Inflationary pressures are bearing down on Acadian Asset Management’s forecast for the stock market.
“In equities, the combination of inflation inputs that we have, it has really rung kind of an alarm,” said Clifton Hill, global macro portfolio manager at Acadian, in an interview Thursday. “If growth starts to falter and inflation stays sticky,” he said the firm’s forecast for equities over the third quarter will “probably turn negative.”
Acadian invests systematically based on a short-term outlook that extends about three months, according to Hill, who joined the Boston-based quantitative firm in 2018. Hill said he previously worked at hedge fund firm Torrey Pointe Capital, which converted to a family office, and at Paul Tudor Jones’s Tudor Investment Corp.
While strong economic growth still supports Acadian’s positive outlook for stocks globally, Hill’s expectation for inflation to remain elevated over the next three months creates “a big headwind.” Even just a hint from the Federal Reserve at its June policy meeting that it was becoming more hawkish due to inflation led to an initial decline in the stock market, he said.
The market will price in higher yields if the Fed waits to get ahead of inflation, according to Hill. A forecast from Fed officials at last month’s policy meeting showed the potential for two interest rate hikes in 2023, from near zero rates.

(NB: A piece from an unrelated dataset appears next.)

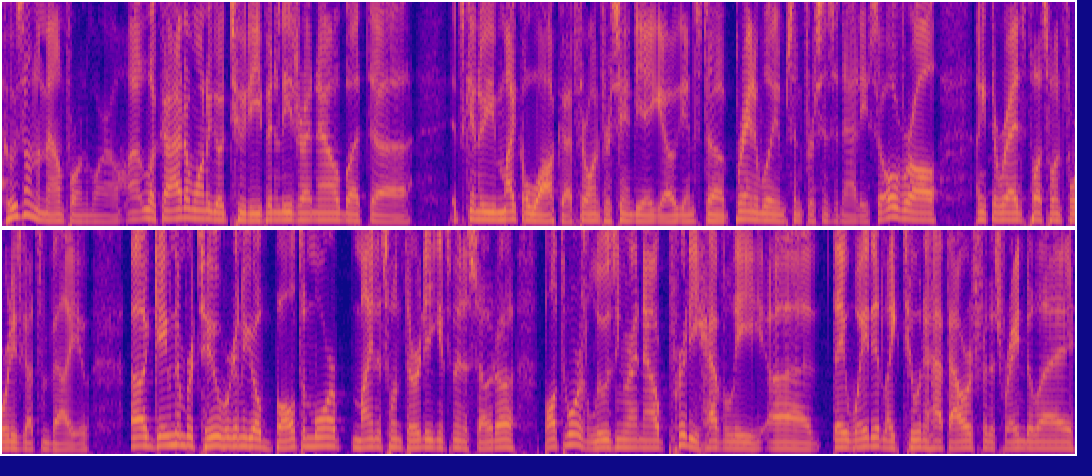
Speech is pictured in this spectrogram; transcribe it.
Who's on the mound for tomorrow? Look, I don't want to go too deep into these right now, but it's going to be Michael Wacha throwing for San Diego against uh, Brandon Williamson for Cincinnati. So overall, I think the Reds plus 140's got some value. Uh, game number two, we're going to go Baltimore minus 130 against Minnesota. Baltimore's losing right now pretty heavily. Uh, they waited like two and a half hours for this rain delay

U.S. stocks meanwhile have resumed their climb to record highs following their initial move down the week of the Fed’s meeting. In Thursday afternoon trading, the S&P 500 index
was once again pushing toward another fresh peak.
Hill, who early in his financial career worked at the Federal Reserve Bank of New York, said that “bubble concerns in the market” raise a longer-term question about where prices of risky assets should be if inflation proves persistent and the Fed has to “go on a hiking cycle.”
While that’s not “specifically picked up” in Acadian’s investing process on a short-term basis, “it’s something that definitely worries me” as a portfolio manager as assets could “really reprice quite quickly,” he said.
Meanwhile, the central bank has been “super supportive” of risky assets, something the market refers to as “the Fed put,” according to Hill. “The market is used to the Fed coming to the rescue whenever there is any sign of trouble,” increasing risk taking, he said.